[Stored records]
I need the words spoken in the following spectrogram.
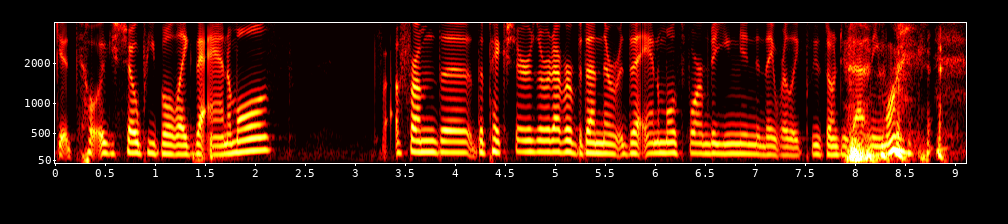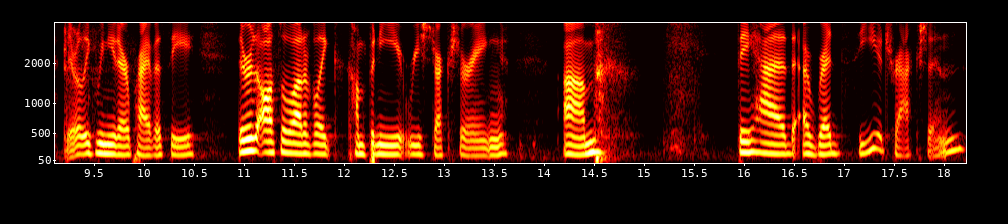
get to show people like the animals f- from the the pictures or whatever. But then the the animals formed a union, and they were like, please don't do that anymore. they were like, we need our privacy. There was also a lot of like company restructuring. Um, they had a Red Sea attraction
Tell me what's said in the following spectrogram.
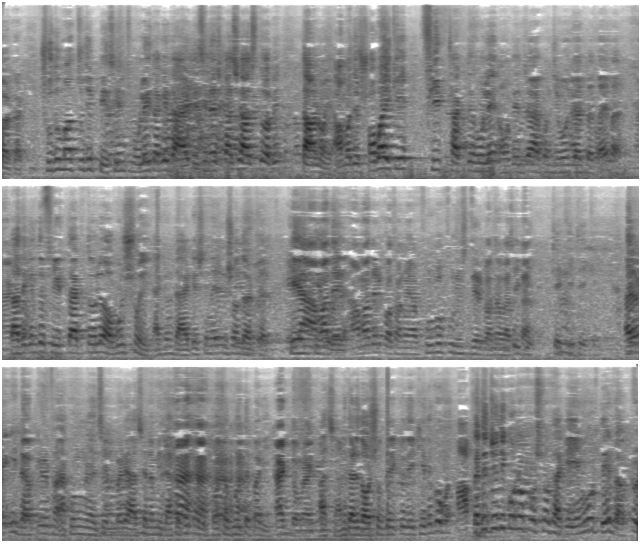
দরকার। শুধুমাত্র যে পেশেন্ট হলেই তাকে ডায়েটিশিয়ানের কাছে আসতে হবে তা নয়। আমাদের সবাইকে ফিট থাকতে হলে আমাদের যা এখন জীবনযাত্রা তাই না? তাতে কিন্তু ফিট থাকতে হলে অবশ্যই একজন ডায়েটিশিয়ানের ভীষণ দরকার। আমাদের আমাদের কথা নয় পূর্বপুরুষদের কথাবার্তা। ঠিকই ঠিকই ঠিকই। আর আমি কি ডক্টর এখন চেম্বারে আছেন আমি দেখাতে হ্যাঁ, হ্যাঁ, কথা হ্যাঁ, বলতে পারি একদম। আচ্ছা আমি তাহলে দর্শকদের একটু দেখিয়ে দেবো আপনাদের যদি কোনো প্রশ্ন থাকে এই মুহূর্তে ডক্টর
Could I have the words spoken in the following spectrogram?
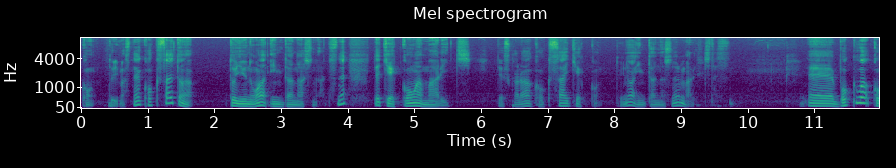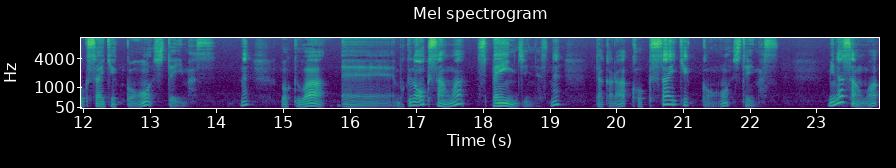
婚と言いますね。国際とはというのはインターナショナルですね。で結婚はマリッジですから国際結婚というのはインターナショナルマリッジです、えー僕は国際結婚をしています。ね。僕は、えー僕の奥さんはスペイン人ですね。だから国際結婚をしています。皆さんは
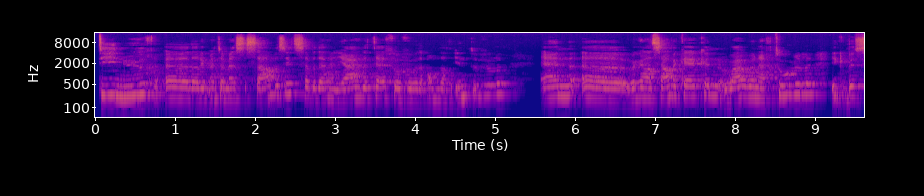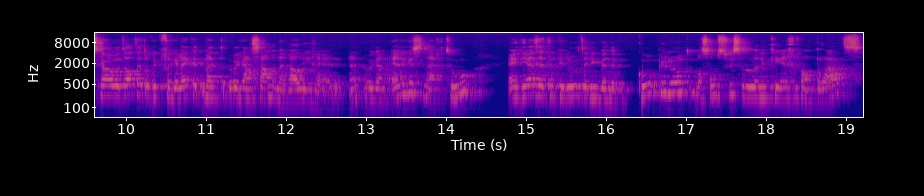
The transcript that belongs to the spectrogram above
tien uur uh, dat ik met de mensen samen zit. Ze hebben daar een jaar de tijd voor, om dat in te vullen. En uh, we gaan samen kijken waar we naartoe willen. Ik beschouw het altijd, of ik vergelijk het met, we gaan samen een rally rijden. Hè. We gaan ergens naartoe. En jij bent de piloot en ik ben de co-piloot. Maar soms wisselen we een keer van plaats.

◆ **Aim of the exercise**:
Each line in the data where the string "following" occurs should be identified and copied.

◆ **Response to the task**:
I need the words spoken in the following spectrogram.
Tell me what's said in the following spectrogram.
Could I have the words spoken in the following spectrogram?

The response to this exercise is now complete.